On Saturday morning, the Obama transition team released a memo outlining its calculations about the economic recovery package. The memo's authors are Christina Romer, who will chair the new president's council of economic advisers, and Jared Bernstein, who will be chief economic advisor to Vice President Biden.

The report suggests the package President-elect Obama has sketched out would create three to four million new jobs by the end of 2010. It reaffirms the belief that, dollar for dollar, public investment generates more jobs than either tax cuts or direct assistance to the states; but it also states that, in effect, the team ran out of good, shovel-ready projects to fund. In the absence of such alterantives, the report says, it makes sense to pour money into tax cuts and state fiscal relief, as well.

And, in a direct rebuff to conservatives complaining that the package would fatten the rolls of government employees, the report suggests that nine out of every ten new jobs will be in the private sector. 

To illustrate the effects of the package, the report includes this chart: 

The chart's purpose, among other things, is to demonstrate how bad things get if the economy is left to its own devices. But is it the correct number? Paul Krugman doesn't think so. All week long, he's been warning--based on his own calculations--that the economic crisis is much worse than Obama and his advisers seem to grasp. As a result, he says, they're not providing enough economic stimulus.

The new paper, Krugman writes today, only confirms this:

...the estimate of what would happen to the economy in the absence of a stimulus plan seems kind of optimistic. The chart above has unemployment ex-stimulus peaking at 9 percent in the first quarter of 2010 and coming down through the year; the CBO estimates an average unemployment rate of 9 percent for 2010, so the Obama people are more optimistic than the CBO, and a lot more optimistic than I am.

Bottom line: even if I use the Romer-Bernstein estimates instead of my own--there really isn’t much difference--this plan looks too weak.

Krugman isn't the only one thinking along these lines. Via an email to friends, University of Texas-Austin economist James K. Galbraith seems even more concerned:

The key point in this jumps out of the figure that Paul posted.

How do we know that unemployment would peak at 9 percent in the absence of any action? We don't. It's a guess. Essentially, it's a guess made by a technician with a computer.

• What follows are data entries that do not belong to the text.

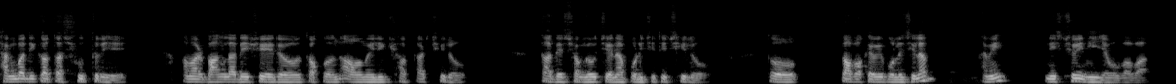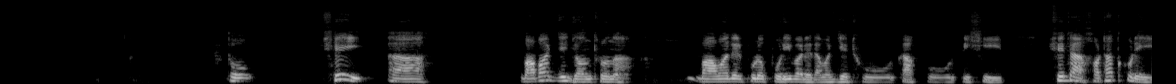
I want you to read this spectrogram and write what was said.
সাংবাদিকতার সূত্রে আমার বাংলাদেশেরও তখন আওয়ামী লীগ সরকার ছিল, তাদের সঙ্গেও চেনা পরিচিতি ছিল, তো বাবাকে আমি বলেছিলাম, আমি নিশ্চয়ই নিয়ে যাব বাবা। তো সেই বাবার যে যন্ত্রণা বা আমাদের পুরো পরিবারের, আমার জেঠুর, কাকুর, পিসির, সেটা হঠাৎ করেই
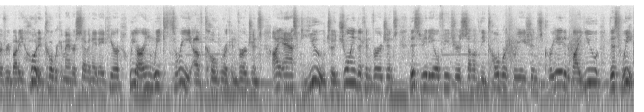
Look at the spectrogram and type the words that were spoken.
everybody, Hooded Cobra Commander 788 here. We are in week 3 of Cobra Convergence. I asked you to join the Convergence. This video features some of the Cobra creations created by you this week.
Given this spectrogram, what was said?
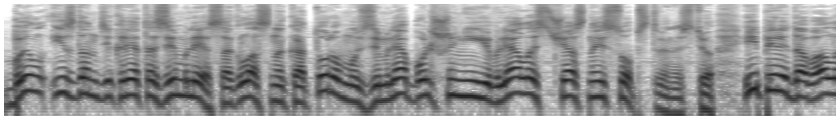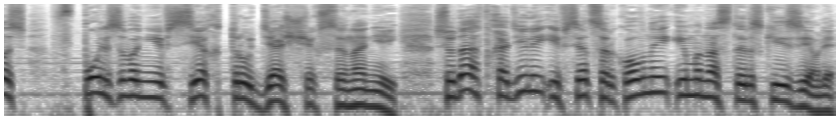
был издан декрет о земле, согласно которому земля больше не являлась частной собственностью и передавалась в пользование всех трудящихся на ней. Сюда входили и все церковные и монастырские земли,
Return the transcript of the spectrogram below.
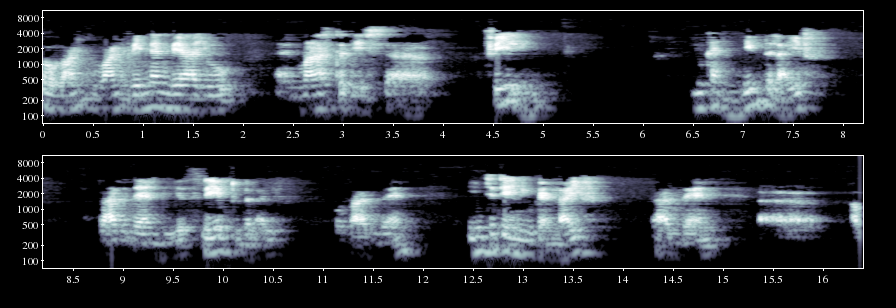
so one, one, when and where you uh, master this uh, feeling, you can live the life rather than be a slave to the life, or rather than entertain you can life, rather than, uh, how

True, the figure is well within the range of modern historical experience: The peak in October 1982 was near eleven percent (though with a more honest count of the unemployed). 

But if you believe that we are in an historic crisis, then the conventional methods of forecasting--playing the averages from the postwar statistical record--are inappropriate. Honest, but inappropriate.

For my part, when I compare this situation to 1929, I'm not making a rhetorical point, or exaggerating for flair. It's what I think. It's
what the specialists I talk to think.  And have thought, since at least early last summer, long before the crisis took over the campaign.

What is happening here, is the application of routine post-war econometric modeling and budget procedures to the present situation.

If we are in a crisis, and out-of-the-postwar range, then the routine methods are going to be radically wrong.  Not just off by 0.3 percent. Off by a great deal, and for much longer.

This, in turn, tracks closely with what my colleague John Judis wrote this week.

To sum up, the big question here isn't really about what the stimulus package will do.* As best as I can tell--and I'm sure I'll hear quickly if I'm wrong--the Obama team, Krugman, and Galbraith all think it will have roughly the same effects.

The question is whether the package is sufficient to address the present crisis. Krugman and Galbraith clearly think it isn't

Oh, one final note. The introduction contains this intriguing passage:

Our analysis will surely evolve as we and other economists work further on this topic. The results will also change as the actual package parameters are determined in cooperation with the Congress. Nevertheless, this report suggests a methodology for ensuring that the package contains enough stimulus that we can have confidence that it will create sufficient jobs to meet the President-Elect’s goals.

I may be insufficiently sophisticated in the ways of telegraphing political intentions, but that certainly suggests to me that Obama and his advisers are not closing the door on adding yet more government spending--either in this package or later on, as part of a separate legislative initiative.

Keep in mind that, in a Washington Post op-ed last month, Lawrence Summers, who will be the administration's top economic adviser, wrote that "in this crisis, doing too little poses a greater threat than doing too much." We'll see if that mentality pushes the final stimulus levels even higher, one way or another.

--Jonathan Cohn 

*To be clear, there's broad agreement among liberal economists that, overall, spending increases have more impact than tax cuts. Conservatives tend to express different views. Here, for example, is Harvard's Greg Mankiw--whose work and opinion I respect--suggesting tax cuts give more bang for the buck than public spending, contrary to conventional wisdom on the left.